Announcement

Collapse
No announcement yet.
X
  • Filter
  • Time
  • Show
Clear All
new posts

  • #16
    Sorry, try this link.
    Steve Samuels
    Statistical Consulting
    sjsamuels@gmail.com

    Stata 14.2

    Comment


    • #17
      Thank you all again for your help in resolving my query!

      Paul - I would like to check with you. In a previous thread (https://www.statalist.org/forums/for...r-net-survival), I was advised to create a timevar rather than using _t when using -predict- as below:
      range timevar_new 0 10 100
      predict s1_new, meansurv (at sex 1) timevar(timevar_new) Is this still an option when working with imputed data or should I use _t? Thanks again.
      Last edited by Laura Myles; 07 Nov 2018, 10:27.

      Comment

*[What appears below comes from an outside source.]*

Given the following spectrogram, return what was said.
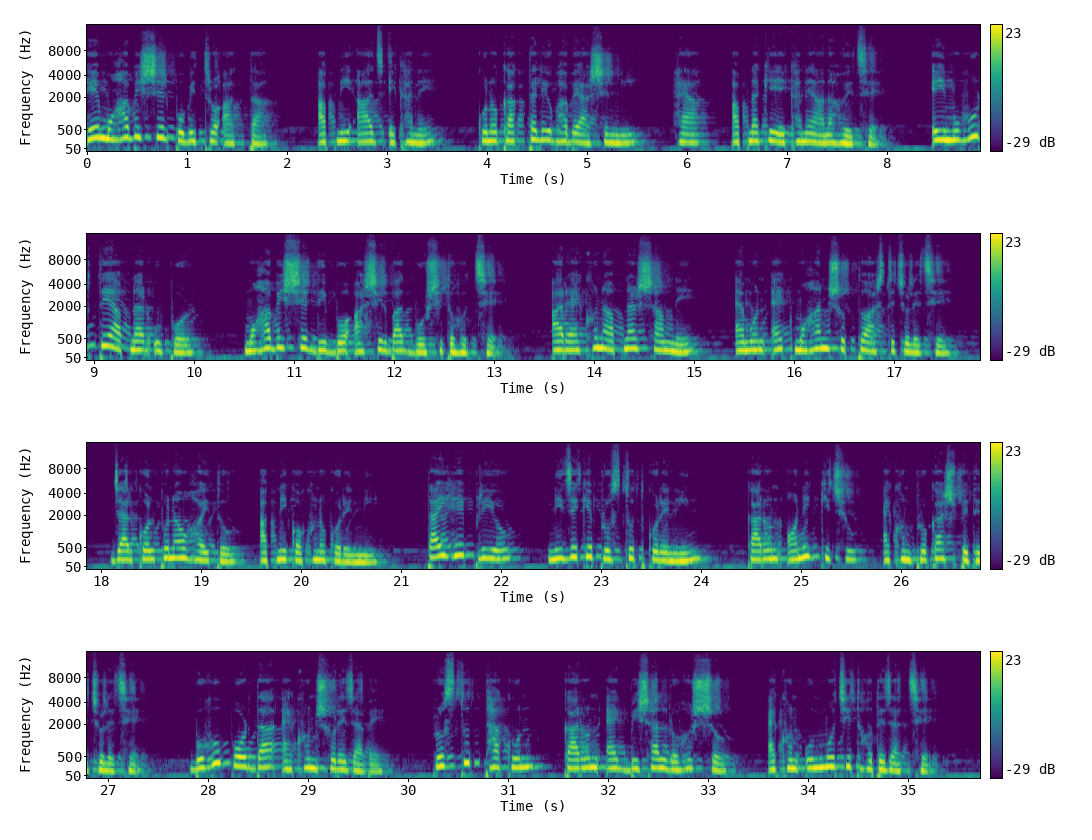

      • #18
        Thanks Steve Samuels for the nice words about our course. Thanks Laura Myles for identifying this problem. Here is the link to the exercises for our course. I have updated the exercise (285) on multiple imputation. The do file for that exercise can be found here.

        Comment


        • #19
          Originally posted by Laura Myles View Post
          Paul - I would like to check with you. In a previous thread (https://www.statalist.org/forums/for...r-net-survival), I was advised to create a timevar rather than using _t when using -predict- as below:
          Code:
          range timevar_new 0 10 100
          predict s1_new, meansurv (at sex 1) timevar(timevar_new)
          Is this still an option when working with imputed data or should I use _t?
          Yes, this is the recommended option. By default, -predict- provides predictions for all observations at values of _t. By specifying -timevar(_t)- we are just forcing what should be the default behaviour. I made the predictions at _t to avoid adding extra complexity to the code. The dataset in my example has over 15000 observations and we don't need that many predictions so in practice I would use another temptime variable, such as in your example where we only predict for 100 values of time. One of the reasons it took so long to spot this bug is that most of us routinely use temptime when making predictions.

          Comment


          • #20
            Paul Dickman Thanks again for the clarification!

            Comment


            • #21
              Hi,

              I agree with Paul Dickman that using the timevar() option is often preferable, but you do need to be careful here. We did not see what you wanted to with the predictions. Your original question was around the following
              Code:
               
               mi predictnl survimp2 = predict(survival at(agegrp 2) timevar(_t)) using mi_stpm2
              and we found a solution on how to replicate this. With this you could plot survimp2 vs _t at each level of stage, e.g.
              Code:
              line survimp2 _t if stage==1


              There is an explanation of using the timevar() option here. https://pclambert.net/software/stpm2/stpm2_timevar/

              In the recent code you used the meansurv() option. This predicts marginal survival functions rather than conditional survival functions. Essentially it predicts a survival curve for each individual in your study and then takes an average of the N survival curves. Use of the at() option forces the specified covariates to take specific values.

              So in most cases when you use the
              timevar() option, if you want conditional survival curves, (i.e. for a specific covariate pattern), you should specify all covariate values in the at() option or potentially use the zeros option as well to force unspecified covariates to be zero.

              When using meansurv you only want to specify covariates which you want to force to take specific values, for example when making contrasts between marginal survival functions.

              Paul

              Comment

              Working...
              X